Soon after that I experienced a nasty fall. I have been walking for about a week with the laces of my hiking boots not done up all the way to the top. This is because the tops of the boots were rubbing against the area above my ankles — causing some pain. Twice I have tripped when the loop of the laces on one boot got snagged on the unused lace hook on top of the other boot. It happens in a moment and there is nothing you can do to stop it. This second time, the top half of the lace on my right boot was ripped completely away. The tumble I had gave my scrapes and scratches on my right hand and left leg. But I also banged the left-side of my chest against the camera, which I had slung over my shoulder as usual. After a while of resuming walking I could feel some pain in my side. I've had this before; it will take a couple of weeks to heal properly. I'm just lucky I didn't break anything, I suppose. I repaired the lacing on my right boot and kept walking.
|We tried to figure out what the white markings were on this long stretch of tarmac: finally, we surmised that they were scratches caused by the sharp ends of walking poles!|

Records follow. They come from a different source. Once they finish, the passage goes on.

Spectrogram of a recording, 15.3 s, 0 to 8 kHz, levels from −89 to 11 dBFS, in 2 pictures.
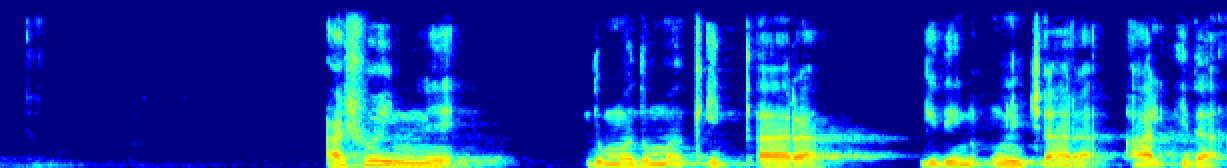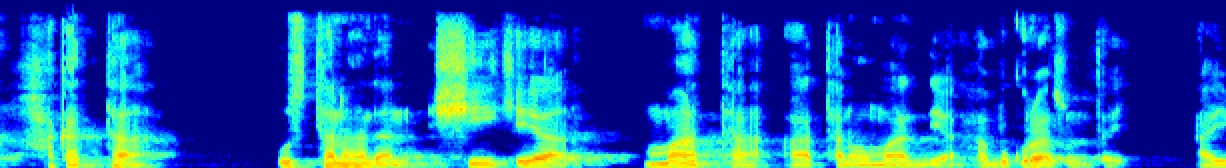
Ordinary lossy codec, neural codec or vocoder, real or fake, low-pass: AAC, 48 kbps; none; real; 7.2 kHz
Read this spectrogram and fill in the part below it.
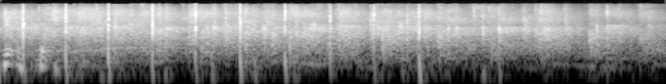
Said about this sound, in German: Die müssen nicht viel machen. Ein Applaus bitte.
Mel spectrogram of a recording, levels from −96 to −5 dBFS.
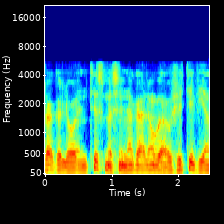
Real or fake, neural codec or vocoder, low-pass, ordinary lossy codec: real; none; 5.4 kHz; AAC, 24 kbps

Not a lot of other excitement today. The weather was quite varied. We had some sun and blue sky, but also plenty of dark cloud and several rain showers throughout the day. It is irritating dealing with the rain. You have to stop and quickly don the rain jacket and trousers stored in your backpack. And then you have to cover the backpack with a waterproof cover, so that its contents don't get wet. It's OK going through this rigmarole occasionally, but when you have to do it three or more times per day, it just gets annoying.
|Warning sign at a railway crossing (the London-Middlesbrough line)|
Towards the end of the day we crossed a pair of railway tracks for the first time. And a bit later we had to cross the A19 during rush hour — it's a very busy road, with cars travelling at 80 mph, or so. We didn't have to wait too long to dash across, but it is a definite safety hazard you have to take seriously. Once over the A19, it was still quite a trek beyond Ingleby Cross to our B&B. The final half-mile was uphill all the way. What a way to finish an exhausting day on your feet. But it does slightly reduce the distance we travel tomorrow, because the B&B is right on the Coast to Coast trail.
"After a day's walk everything has twice its usual value."
- George Macauley Trevelyan
|Traffic on the A19|
This hike is dedicated to Bill and Barb Cannon.
(see the end of my blog post for Day One for details)
|The London-Middlesbrough line|
Coast to Coast Path (Sixth Edition - 2014) by Henry Stedman;
Coast to Coast: West - Harvey Map XT40